§ PROBLEM DESCRIPTION
Everything from the line with "Please look at" down to the line with "Below is a spectrogram" below must be printed exactly, those two lines included. Exclude pictures.

= = = =

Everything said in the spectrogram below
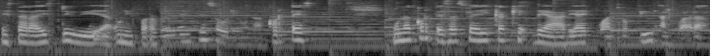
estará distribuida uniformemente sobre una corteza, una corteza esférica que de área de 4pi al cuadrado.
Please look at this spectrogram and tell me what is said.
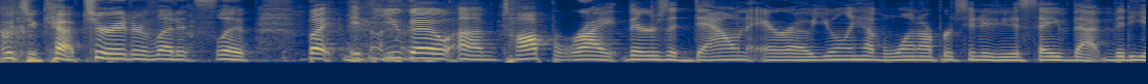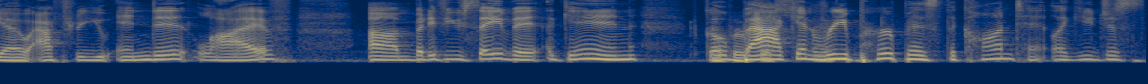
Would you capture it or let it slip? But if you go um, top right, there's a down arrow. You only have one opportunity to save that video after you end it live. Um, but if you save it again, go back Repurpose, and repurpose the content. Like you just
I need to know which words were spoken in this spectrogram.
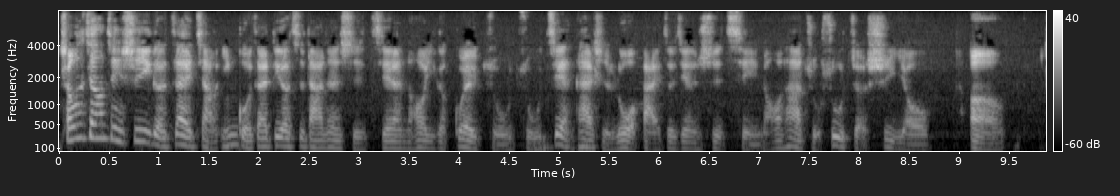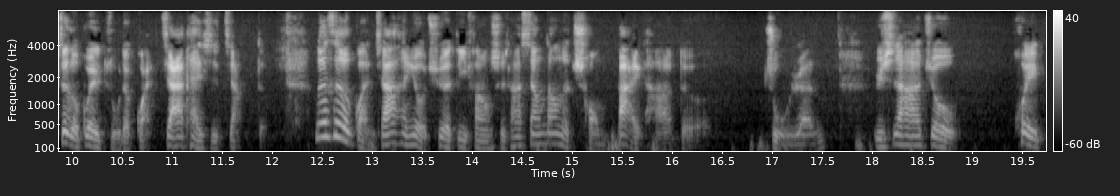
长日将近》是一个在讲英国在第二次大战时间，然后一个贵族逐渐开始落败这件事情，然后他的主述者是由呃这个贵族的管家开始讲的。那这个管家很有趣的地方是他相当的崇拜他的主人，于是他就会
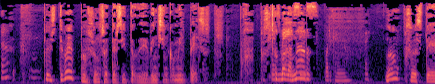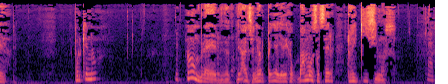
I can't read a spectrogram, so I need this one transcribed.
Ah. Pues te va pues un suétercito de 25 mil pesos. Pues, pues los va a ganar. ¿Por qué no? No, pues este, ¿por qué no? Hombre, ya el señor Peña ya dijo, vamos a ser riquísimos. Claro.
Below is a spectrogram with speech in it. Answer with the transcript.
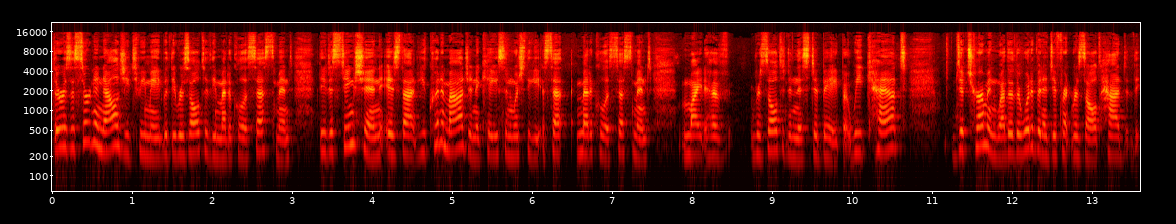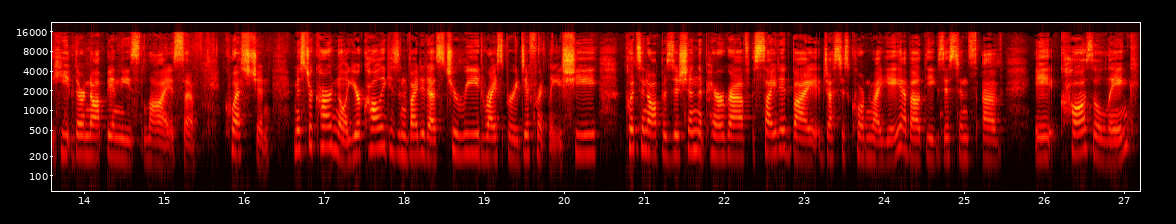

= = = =

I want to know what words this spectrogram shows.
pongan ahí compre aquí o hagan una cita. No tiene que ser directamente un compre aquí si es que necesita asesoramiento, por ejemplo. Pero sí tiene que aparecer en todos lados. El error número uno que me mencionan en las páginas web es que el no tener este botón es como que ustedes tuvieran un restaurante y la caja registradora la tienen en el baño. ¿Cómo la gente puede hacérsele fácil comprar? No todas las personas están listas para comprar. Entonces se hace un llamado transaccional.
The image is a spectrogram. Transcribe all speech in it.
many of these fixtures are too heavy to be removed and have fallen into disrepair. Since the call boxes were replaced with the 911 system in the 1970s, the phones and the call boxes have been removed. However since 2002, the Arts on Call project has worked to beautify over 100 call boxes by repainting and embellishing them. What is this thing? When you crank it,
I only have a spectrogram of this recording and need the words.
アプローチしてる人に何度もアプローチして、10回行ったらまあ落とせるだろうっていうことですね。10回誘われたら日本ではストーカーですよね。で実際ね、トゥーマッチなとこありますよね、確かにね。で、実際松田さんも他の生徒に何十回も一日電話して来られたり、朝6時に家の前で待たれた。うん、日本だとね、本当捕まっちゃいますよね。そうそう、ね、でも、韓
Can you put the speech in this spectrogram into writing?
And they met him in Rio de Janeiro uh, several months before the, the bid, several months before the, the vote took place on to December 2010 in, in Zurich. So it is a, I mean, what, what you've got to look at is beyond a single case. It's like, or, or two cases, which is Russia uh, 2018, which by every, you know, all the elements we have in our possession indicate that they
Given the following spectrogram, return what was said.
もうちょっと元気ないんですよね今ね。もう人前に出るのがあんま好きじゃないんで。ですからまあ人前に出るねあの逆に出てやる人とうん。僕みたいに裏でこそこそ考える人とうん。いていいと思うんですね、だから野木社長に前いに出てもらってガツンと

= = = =

§ FINAL ANSWER
Please look at this spectrogram and tell me what is said.
Would you capture it or let it slip? But if you go um, top right, there's a down arrow. You only have one opportunity to save that video after you end it live. Um, but if you save it again, go back Repurpose, and repurpose the content. Like you just
I need to know which words were spoken in this spectrogram.
长日将近》是一个在讲英国在第二次大战时间，然后一个贵族逐渐开始落败这件事情，然后他的主述者是由呃这个贵族的管家开始讲的。那这个管家很有趣的地方是他相当的崇拜他的主人，于是他就会
I can't read a spectrogram, so I need this one transcribed.
Ah. Pues te va pues un suétercito de 25 mil pesos. Pues, pues los va a ganar. ¿Por qué no? No, pues este, ¿por qué no? Hombre, ya el señor Peña ya dijo, vamos a ser riquísimos. Claro.
Below is a spectrogram with speech in it. Answer with the transcript.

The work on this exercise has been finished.